- Oinam Bembem Devi is a pioneering figure in Indian women’s football
- Former national captain nicknamed after a beloved Hindu goddess
- She says “the sky is the limit” after the country hosts the U-17 Women’s World Cup
The most prominent figures in Indian football have described her as “a living legend” and “a flagbearer” for the women’s game.
But there is a moniker that has stuck more closely to Oinam Bembem Devi: ‘Durga of Indian Football’. As Bembem Devi herself explains, there can be no higher praise. “Durga is a [Hindu] goddess celebrated all over India to rejoice in the triumph of good over evil,” she said, smiling, “so I didn’t know how to react to being given that name. That someone could be nicknamed ‘Durga’ for playing football was a huge inspiration, and an honour.”
The grandness of the title reflects the esteem in which Bembem Devi is held, and the influence she carries. A beloved former India captain, she began her international career at the tender age of just 15 and remained a standout until her retirement in 2016, inspiring the team to new heights along the way.
Her service was recognised by the national government with an Arjuna Award, for outstanding achievement in sport, and more recently when she became the first women’s footballer to be named a Padma Shri – India’s fourth-highest civilian honour. But like so many other pioneering female figures, her early steps in the beautiful game were fraught with difficulties.
Though drawn to football by “the simplicity of the sport, and the joy in kicking the ball”, she found herself forced to change her name – ‘Bobo’ and ‘Amko’ were favourite pseudonyms – to play with the local boys. “Had I told them my name was Bembem they would have understood I was a girl and not taken me in their team to play,” she explained.
Her parents’ attitude represented an equally significant barrier. “One needs to understand the socio-cultural context to understand their mindset,” she said. “They wanted me to concentrate on my studies. At that time, I disagreed with them. But now when I look back and try to see things from their perspective, I understand.
“It meant extra work for me because I had to compensate for lost time studying, as there was no way I would give up football. I had to balance both. It was tough. But eventually the ice melted a bit, when I first made it to the Indian national team. There were smiles all over, and once I scored for India, there was no looking back.
“I feel I have been able to show girls that they should follow their dreams. But at the same time they shouldn’t be rebels and fight against the wishes of their parents – you need to find that balance. But if I have been able to inspire even 11 girls to play the sport, I feel I have played my part.”

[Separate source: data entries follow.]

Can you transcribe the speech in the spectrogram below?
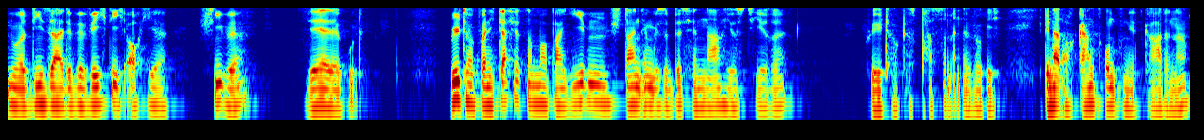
nur die Seite bewege, die ich auch hier schiebe. Sehr, sehr gut. Real Talk, wenn ich das jetzt nochmal bei jedem Stein irgendwie so ein bisschen nachjustiere. Real Talk, das passt am Ende wirklich. Ich bin halt auch ganz unten jetzt gerade, ne?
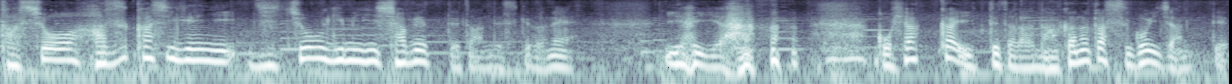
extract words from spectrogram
多少恥ずかしげに自重気味に喋ってたんですけどね。いやいや 500回行ってたらなかなかすごいじゃんって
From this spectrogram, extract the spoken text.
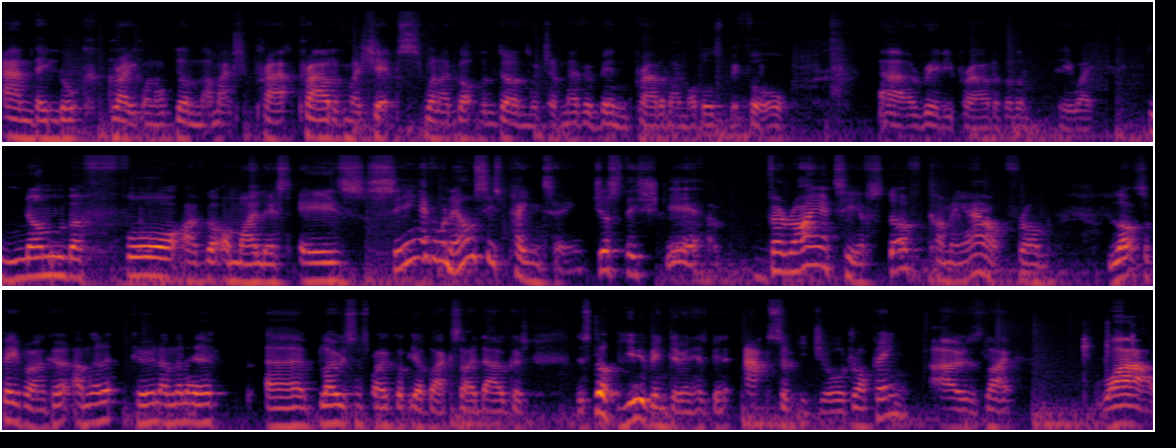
and they look great when I've done them. I'm actually prou- proud of my ships when I've got them done, which I've never been proud of my models before. Uh, really proud of them. Anyway, number four I've got on my list is seeing everyone else's painting. Just this sheer variety of stuff coming out from lots of people. I'm gonna, I'm gonna, Koen, I'm gonna uh, blow some smoke up your backside now because the stuff you've been doing has been absolutely jaw dropping. I was like, wow,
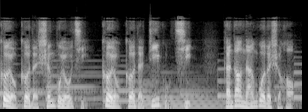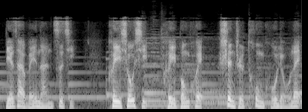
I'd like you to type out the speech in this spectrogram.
各有各的身不由己，各有各的低谷期。感到难过的时候，别再为难自己，可以休息，可以崩溃，甚至痛哭流泪。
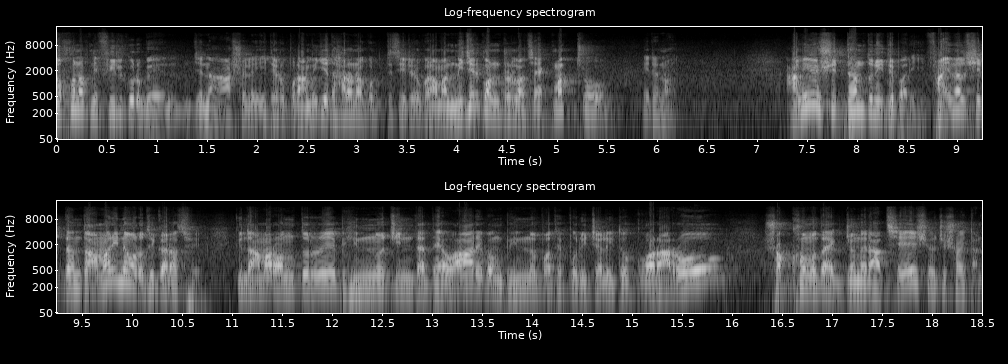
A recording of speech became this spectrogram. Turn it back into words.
তখন আপনি ফিল করবেন যে না, আসলে এটার উপর আমি যে ধারণা করতেছি, এটার উপর আমার নিজের কন্ট্রোল আছে, একমাত্র এটা নয়। আমিও সিদ্ধান্ত নিতে পারি ফাইনাল সিদ্ধান্ত আমারই নেওয়ার অধিকার আছে, কিন্তু আমার অন্তরে ভিন্ন চিন্তা দেওয়ার এবং ভিন্ন পথে পরিচালিত করারও সক্ষমতা একজনের আছে, সে হচ্ছে শয়তান।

There will certainly be no-one prouder when 11 Indian girls line up on the world stage for the first time this November. That is when the country will host the FIFA U-17 Women’s World Cup, and Bembem Devi’s only regret is that she isn’t young enough to take the field herself.
“When I was a player, I couldn’t even dream that my country would host a World Cup like this,” she said. “The girls are so lucky – sometimes I get a bit jealous [laughs]! The confidence, the interest, the development, the inspiration will all come from this tournament. And then the sky is the limit.
“I can’t express in words how happy I was when I heard we would be hosting this tournament, and I need to praise the AIFF for bringing it to India. It shows how serious they are about developing women’s football.”
Bembem Devi also has first-hand knowledge of the team that will be entrusted with defending Indian honour at the U-17 finals, having acted as its assistant coach in recent years.
“They are an ambitious bunch of girls who are willing to work like anything,” she said. “Commitment-wise, they are ready to make inroads. They are also training under Thomas Dennerby, and I’m sure everyone in the game understands that Mr Dennerby knows a thing or two about women’s football.”
When it comes to experts, it takes one to know one. And if India’s experienced Swedish coach has any questions about women’s football in his adopted country, he knows there is a Durga ready and willing to lend a hand.